Girls are still trafficked into prostitution. Women are still targeted to serve as drug mules. In some societies women are still expected to stay at home to act as a servant to their husbands.

Honourable Speaker,

Women today also bear the brunt of what is known as the double burden. While women are now able to access employment, it is still considered the woman’s chief responsibility to care for children, the elderly and to do domestic work such a laundry and cooking. On average, employed women will spend six hours more doing unpaid domestic work compared to her male partner.

Honourable Speaker,

We are pleased that the ANC has buckled under the pressure of the DA campaign to have Clause 11 reinstated in the draft Maintenance Amendment Bill. Women are far too often left abandoned by their male partners to fend for themselves and their children. Female headed household have to struggle to make ends meet because the fathers of their children refuse to pay child maintenance.

This clause allows for the black-listing of parents who fail to comply with their child maintenance obligations. A finding by a court that a parent is in arrears will enable the black-listing, as Clause 11 currently stands. Why the ANC objected to this clause is anyone’s guess.

Honourable Speaker,

While we honour those fearless women who paved the way for our achievements, let us take up their banner and continue the fight for true equality wherever discrimination against women still exists.

Let us ensure that every girl child receives quality education, and receives the opportunities to fully determine her own course in life, and decide in what way she will make her contribution to society.

Let us put party politics aside and acknowledge here today that:

  • Structural sexism hinders women’s empowerment
  • Societal attitudes of patriarchy hinder the empowerment of women.
  • Rape and abuse of women hinder women’s empowerment.
  • Fathers who do not pay maintenance hinder women’s empowerment.
  • And alcohol and drug abuse in our families hinders women’s empowerment.

Honourable Speaker,

The true emancipation of women still needs to be achieved. The struggle is not yet won. As women leaders we have a responsibility to stand firm and speak up where we encounter the oppression of patriarchy.
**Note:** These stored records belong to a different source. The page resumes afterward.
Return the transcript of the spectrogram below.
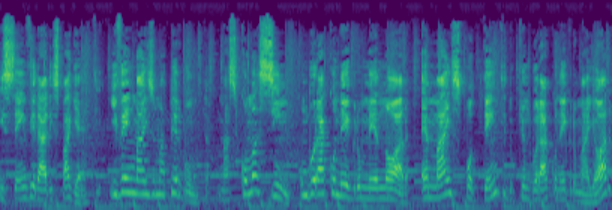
e sem virar espaguete. E vem mais uma pergunta: mas como assim? Um buraco negro menor é mais potente do que um buraco negro maior?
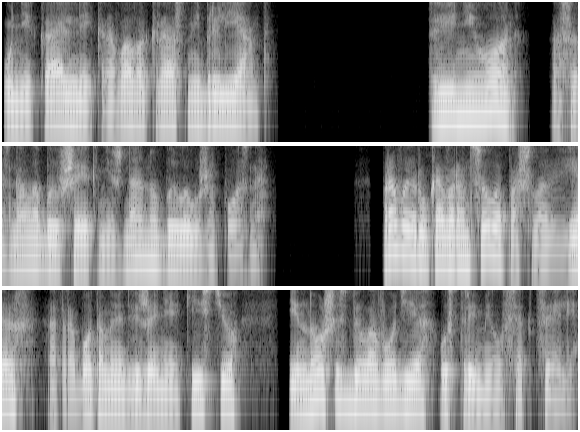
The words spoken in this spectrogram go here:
Уникальный кроваво-красный бриллиант. «Ты не он!» – осознала бывшая княжна, но было уже поздно. Правая рука Воронцова пошла вверх, отработанное движение кистью, и нож из беловодья устремился к цели.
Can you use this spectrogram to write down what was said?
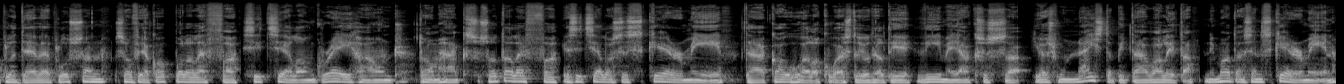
Apple TV Plusan Sofia Coppola-leffa, sitten siellä on Greyhound, Tom Hanks sotaleffa ja sitten siellä on se Scare Me, tämä kauhuelokuva, josta juteltiin viime jaksossa. Jos mun näistä pitää valita, niin mä otan sen Scare Meen.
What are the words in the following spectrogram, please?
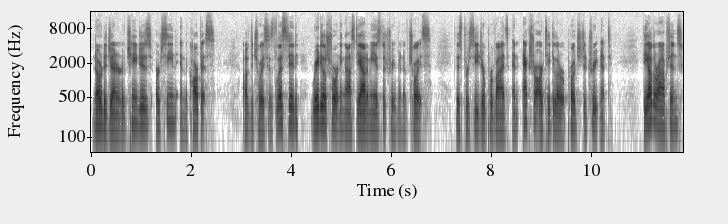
No degenerative changes are seen in the carpus. Of the choices listed, radial shortening osteotomy is the treatment of choice. This procedure provides an extra articular approach to treatment. The other options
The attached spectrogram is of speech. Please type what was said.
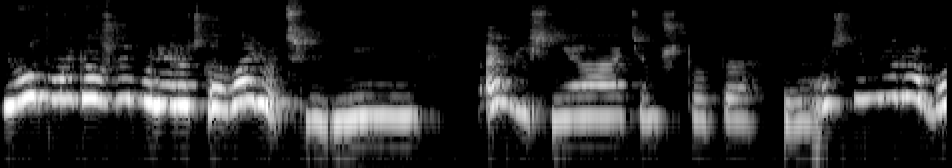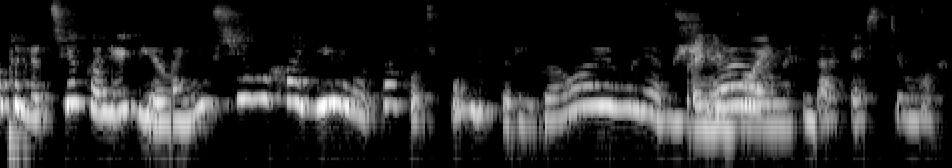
И вот мы должны были разговаривать с людьми, объяснять им что-то. Мы с ними работали, все коллеги, они все выходили вот так вот с публикой, разговаривали, общались. В бронебойных, да, костюмах.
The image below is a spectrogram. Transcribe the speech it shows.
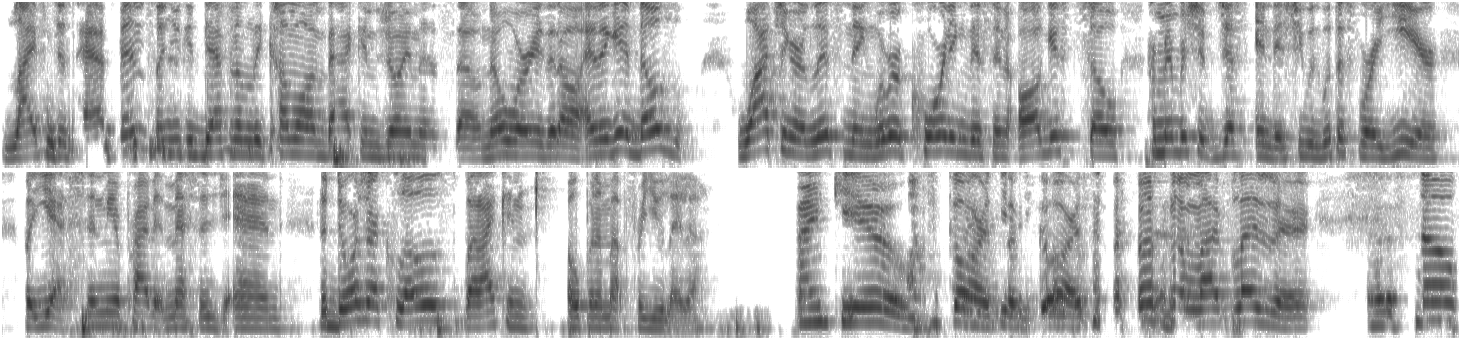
Life just happened. So you can definitely come on back and join us. So no worries at all. And again, those watching or listening, we're recording this in August. So her membership just ended. She was with us for a year, but yes, send me a private message and the doors are closed, but I can open them up for you, Leila. Thank you. Of course, of course. My pleasure. So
The DA believes in the values of Freedom, Fairness and Opportunity and it is armed with these values that we move our cause towards the full empowerment of women.

Malibongwe igama lamakhosikazi!